# [Work request]
When you reach the line containing "automatic transcription from spectrogram" in the data below, begin returning lines exactly as written, and stop once the line containing "Process the spectrogram" has been returned.

# [Material shown]
= = = = =
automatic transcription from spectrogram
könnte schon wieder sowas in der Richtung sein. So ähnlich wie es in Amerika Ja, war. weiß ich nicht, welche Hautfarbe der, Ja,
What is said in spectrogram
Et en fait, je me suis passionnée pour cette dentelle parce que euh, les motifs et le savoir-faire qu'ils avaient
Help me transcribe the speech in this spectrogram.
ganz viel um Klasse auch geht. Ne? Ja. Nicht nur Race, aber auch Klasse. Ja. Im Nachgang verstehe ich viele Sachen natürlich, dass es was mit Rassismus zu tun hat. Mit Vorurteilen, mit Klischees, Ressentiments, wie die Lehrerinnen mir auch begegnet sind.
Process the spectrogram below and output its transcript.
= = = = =
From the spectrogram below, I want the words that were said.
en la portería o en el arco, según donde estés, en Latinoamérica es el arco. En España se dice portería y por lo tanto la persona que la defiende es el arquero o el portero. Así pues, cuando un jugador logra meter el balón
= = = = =
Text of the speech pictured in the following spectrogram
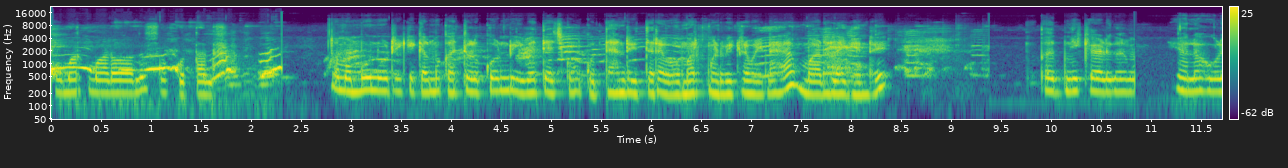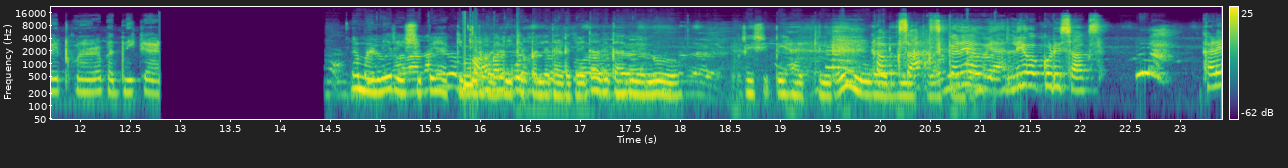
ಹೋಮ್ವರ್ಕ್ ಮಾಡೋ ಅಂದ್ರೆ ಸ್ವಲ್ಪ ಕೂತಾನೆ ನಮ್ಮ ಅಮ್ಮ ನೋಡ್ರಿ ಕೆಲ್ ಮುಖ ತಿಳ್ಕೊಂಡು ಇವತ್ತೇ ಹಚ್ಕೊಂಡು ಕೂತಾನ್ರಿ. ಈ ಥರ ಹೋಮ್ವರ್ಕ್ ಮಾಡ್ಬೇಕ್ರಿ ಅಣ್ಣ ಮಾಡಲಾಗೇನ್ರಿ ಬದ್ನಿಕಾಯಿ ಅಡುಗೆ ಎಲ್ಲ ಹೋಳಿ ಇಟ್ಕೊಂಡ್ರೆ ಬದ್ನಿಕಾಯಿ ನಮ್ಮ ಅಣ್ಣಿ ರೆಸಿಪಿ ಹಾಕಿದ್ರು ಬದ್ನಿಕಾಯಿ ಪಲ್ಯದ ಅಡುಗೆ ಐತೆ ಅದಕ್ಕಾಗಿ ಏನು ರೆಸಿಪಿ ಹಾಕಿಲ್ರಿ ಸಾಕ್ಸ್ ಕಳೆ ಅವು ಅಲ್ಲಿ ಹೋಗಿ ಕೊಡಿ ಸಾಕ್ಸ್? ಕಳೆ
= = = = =
# [Result of this exercise]
automatic transcription from spectrogram
könnte schon wieder sowas in der Richtung sein. So ähnlich wie es in Amerika Ja, war. weiß ich nicht, welche Hautfarbe der, Ja,
What is said in spectrogram
Et en fait, je me suis passionnée pour cette dentelle parce que euh, les motifs et le savoir-faire qu'ils avaient
Help me transcribe the speech in this spectrogram.
ganz viel um Klasse auch geht. Ne? Ja. Nicht nur Race, aber auch Klasse. Ja. Im Nachgang verstehe ich viele Sachen natürlich, dass es was mit Rassismus zu tun hat. Mit Vorurteilen, mit Klischees, Ressentiments, wie die Lehrerinnen mir auch begegnet sind.
Process the spectrogram below and output its transcript.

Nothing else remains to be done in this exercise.